Dataset records: Begin

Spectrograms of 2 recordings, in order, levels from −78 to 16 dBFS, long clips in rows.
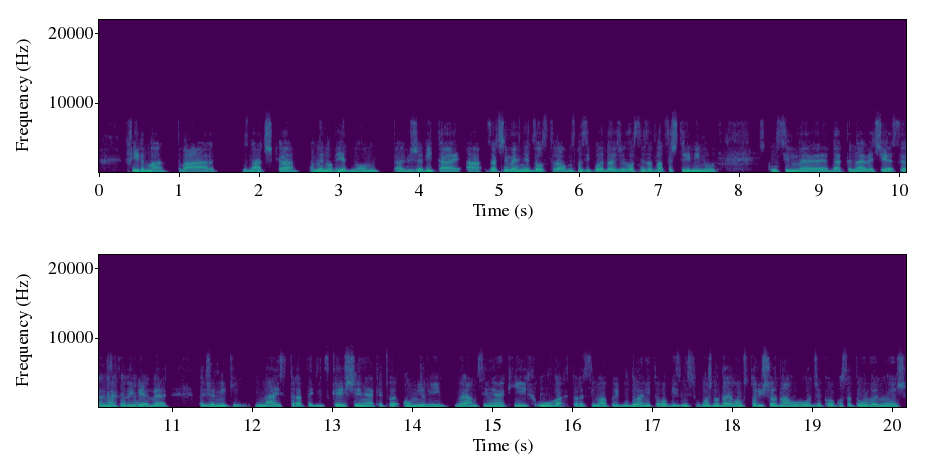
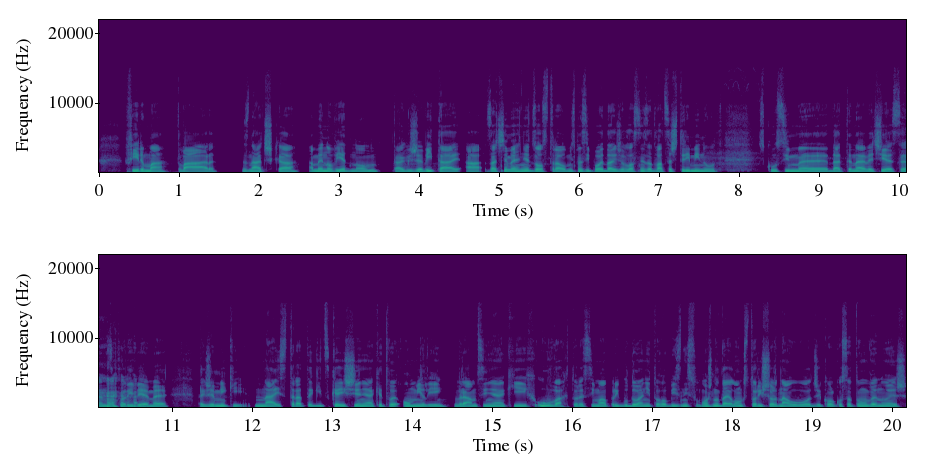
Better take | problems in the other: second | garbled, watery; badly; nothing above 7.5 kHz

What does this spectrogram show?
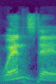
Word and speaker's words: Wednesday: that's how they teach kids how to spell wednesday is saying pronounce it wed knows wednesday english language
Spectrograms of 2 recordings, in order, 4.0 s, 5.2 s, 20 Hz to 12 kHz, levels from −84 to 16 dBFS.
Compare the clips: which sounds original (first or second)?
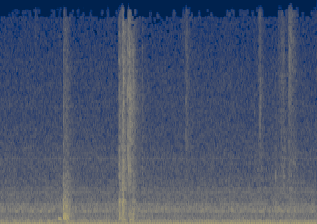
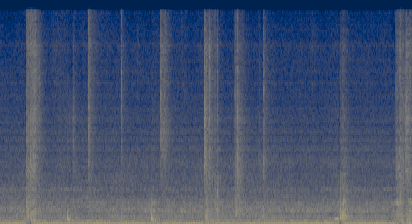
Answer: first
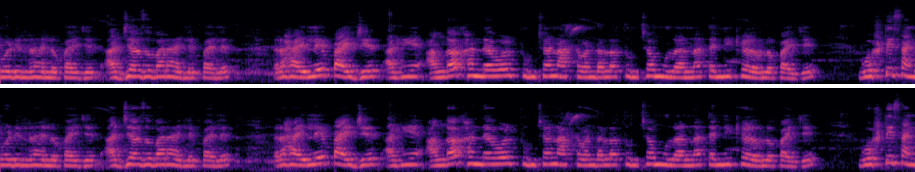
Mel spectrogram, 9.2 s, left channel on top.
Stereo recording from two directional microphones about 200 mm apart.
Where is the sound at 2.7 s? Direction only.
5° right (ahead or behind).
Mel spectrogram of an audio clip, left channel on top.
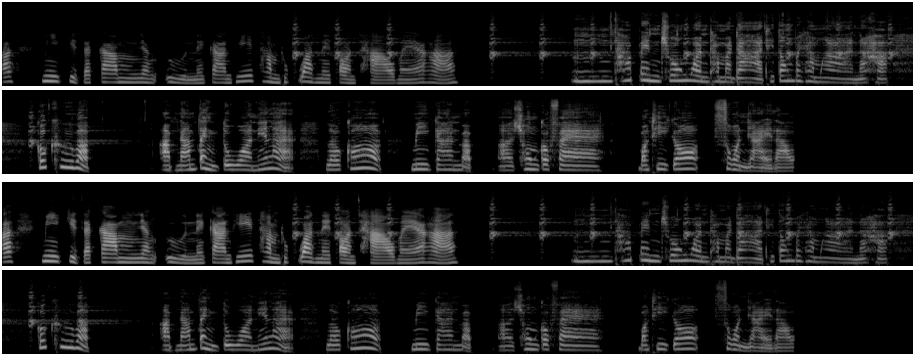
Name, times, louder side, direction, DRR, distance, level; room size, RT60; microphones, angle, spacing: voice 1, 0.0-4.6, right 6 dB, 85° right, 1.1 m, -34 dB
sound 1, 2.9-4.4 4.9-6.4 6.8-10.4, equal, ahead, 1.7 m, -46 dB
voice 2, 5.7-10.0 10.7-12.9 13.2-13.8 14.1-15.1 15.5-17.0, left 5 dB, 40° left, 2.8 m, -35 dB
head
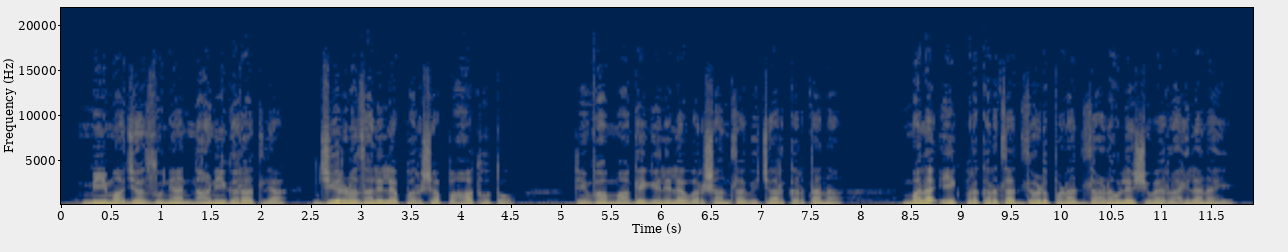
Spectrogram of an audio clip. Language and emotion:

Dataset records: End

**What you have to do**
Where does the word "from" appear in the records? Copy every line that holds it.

**Written solution**
Spectrograms of 2 recordings, in order, levels from −78 to 16 dBFS, long clips in rows.
Spectrograms of 2 recordings, in order, 4.0 s, 5.2 s, 20 Hz to 12 kHz, levels from −84 to 16 dBFS.
Stereo recording from two directional microphones about 200 mm apart.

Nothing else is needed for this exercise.